Someone asked for some ideas for an Indian-inspired Thanksgiving so, I humbly offer you five of my own:
1) Tandoori Chicken or Turkey
My recipe would be enough for a whole chicken but you would probably want to double or perhaps triple it for a turkey. In this month’s Bon Appetit, there is a recipe for Tandoori Turkey; they recommend marinating the turkey in an oven-roasting bag, then on the big day, cooking it in the bag for the bulk of the cooking time. When there’s 30 minutes to go, rip open the bag and allow the top to brown. I might try this method, with my tandoori marinade recipe though. It seems a tad easier than theirs!
2) Butternut squash, lentil and coconut stew

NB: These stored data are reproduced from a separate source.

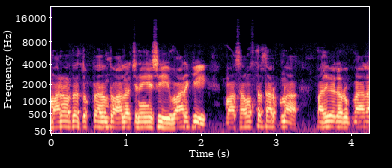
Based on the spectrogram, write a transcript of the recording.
మానవతా దృక్పథంతో ఆలోచన చేసి వారికి మా సంస్థ తరపున పదివేల రూపాయల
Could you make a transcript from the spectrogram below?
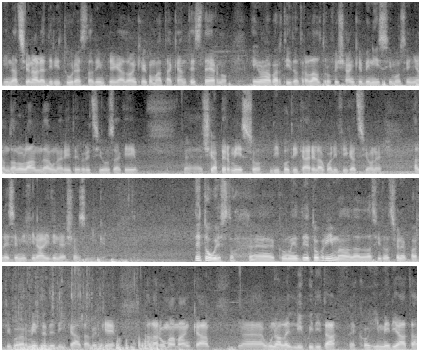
In nazionale addirittura è stato impiegato anche come attaccante esterno e in una partita tra l'altro fece anche benissimo segnando all'Olanda una rete preziosa che eh, ci ha permesso di ipotecare la qualificazione alle semifinali di Nations League. Detto questo, eh, come detto prima, la, la, situazione è particolarmente dedicata perché alla Roma manca eh, una liquidità ecco, immediata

This soup is a good starter and especially good if you’re a vegetarian or vegan; beautiful autumnal colours, lots of bright flavour. Plus, it fills up your tummy, so you’re less likely to eat that third or fourth (ahem) slice of pie.
3) Roasted Root Jumble with Feta Cheese
This one is so easy, and such a crowd-pleaser. Pick whatever root vegetables you love, toss them in oil and spices, roast until salivatingly caramelized. Top with salty feta cheese. Boomski.
4) Mujadara: Lebanese Lentils and Rice with Caramelized Onions
While rice may not be a standard addition at the Thanksgiving table, you aren’t going to get any complaints if you serve this one. We went to a Persian Thanksgiving last year, and there were not one, not two, but three different kinds of pilafs on the table. Colour this girl, very VERY happy. This Lebanese pilaf is packed with flavour, thanks to a healthy dose of black peppercorns and lots of caramelized onions. You could add some nuts and even some candied orange peel to make it a little more holiday-friendly.
5) The piece de resistance: My stuffing muffins!
This one requires a red carpet, trumpets, court jesters, the whole 9. My mum’s stuffing is one of the things I miss the most in the world. Originally, she came up with it when she was making roast chicken, slathering our own version of harissa, which we call meet mersang, all over the bird, then stuffing it with a bread-bacon-mint-raisin mixture. These days, I’m realising that it’s probably safer not to stuff the bird, but holy crow, this stuffing has written its name on my heart. I adapted the recipe a bit and turned them into muffins, so that there’s a good crispy-to-tender ratio in every bite. Mum would also put the whole lot in a loaf pan, and bake it, then cut into slices before serving. Yum. The recipe recently caught the attention of Oprah’s magazine, O! Check it out!